Located in the dwarf galaxy Sculptor some 290,000 light-years away, S1020549 has a remarkably similar chemical make-up to the Milky Way's oldest stars. Its presence supports the theory that our galaxy underwent a "cannibal" phase, growing to its current size by swallowing dwarf galaxies and other galactic building blocks. The discovery of the new star is detailed in Nature.
Dwarf galaxies are small galaxies with just a few billion stars, compared to hundreds of billions in the Milky Way. In the "bottom-up model" of galaxy formation, large galaxies attained their size over billions of years by absorbing their smaller neighbors.
"If you watched a time-lapse movie of our galaxy, you would see a swarm of dwarf galaxies buzzing around it like bees around a beehive," explained Anna Frebel, lead author of the paper. "Over time, those galaxies smashed together and mingled their stars to make one large galaxy - the Milky Way."
The newly discovered red giant star S1020549 dominates this artist's conception. The primitive star contains 6,000 times less heavy elements than our Sun, indicating that it formed very early in the Universe's history. Located in the dwarf galaxy Sculptor some 290,000 light-years away, the star's presence supports the theory that our galaxy underwent a "cannibal" phase, growing to its current size by swallowing dwarf galaxies and other galactic building blocks.
(Photo Credit: David A. Aguilar / CfA)
If dwarf galaxies are indeed the building blocks of larger galaxies, then the same kinds of stars should be found in both kinds of galaxies, especially in the case of old, "metal-poor" stars. To astronomers, "metals" are chemical elements heavier than hydrogen or helium. Because they are products of stellar evolution, metals were rare in the early Universe, and so old stars tend to be metal-poor.
Old stars in the Milky Way's halo can be extremely metal-poor, with metal abundances 100,000 times poorer than in the Sun, which is a typical younger, metal-rich star. Surveys over the past decade have failed to turn up any such extremely metal-poor stars in dwarf galaxies, however.
"The Milky Way seemed to have stars that were much more primitive than any of the stars in any of the dwarf galaxies," says co-author Josh Simon of the Observatories of the Carnegie Institution. "If dwarf galaxies were the original components of the Milky Way, then it's hard to understand why they wouldn't have similar stars."

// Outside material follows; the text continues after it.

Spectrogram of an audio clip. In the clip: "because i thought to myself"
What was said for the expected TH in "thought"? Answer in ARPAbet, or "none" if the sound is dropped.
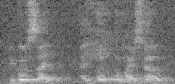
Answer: T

The team suspected that the methods used to find metal-poor stars in dwarf galaxies were biased in a way that caused the surveys to miss the most metal-poor stars. Team member Evan Kirby, a Caltech astronomer, developed a method to estimate the metal abundances of large numbers of stars at a time, making it possible to efficiently search for the most metal-poor stars in dwarf galaxies.
Among stars found in the Sculptor dwarf galaxy was one faint, 18th-magnitude speck designated S1020549. Spectroscopic measurements of the star's light with Carnegie's Magellan-Clay telescope in Las Campanas, Chile, determined it to have a metal abundance 6,000 times lower than that of the Sun; this is five times lower than any other star found so far in a dwarf galaxy.
The researchers measured S1020549's total metal abundance from elements such as magnesium, calcium, titanium, and iron. The overall abundance pattern resembles those of old Milky Way stars, lending the first observational support to the idea that these galactic stars originally formed in dwarf galaxies.
The researchers expect that further searches will discover additional metal-poor stars in dwarf galaxies, although the distance and faintness of the stars pose a challenge for current optical telescopes. The next generation of extremely large optical telescopes, such as the proposed 24.5-meter Giant Magellan Telescope, equipped with high-resolution spectrographs, will open up a new window for studying the growth of galaxies through the chemistries of their stars.
Citation: Frebel et al., 'Linking dwarf galaxies to halo building blocks with the most metal-poor star in Sculptor', March 2010, Nature, 464, 72-75; doi:10.1038/nature08772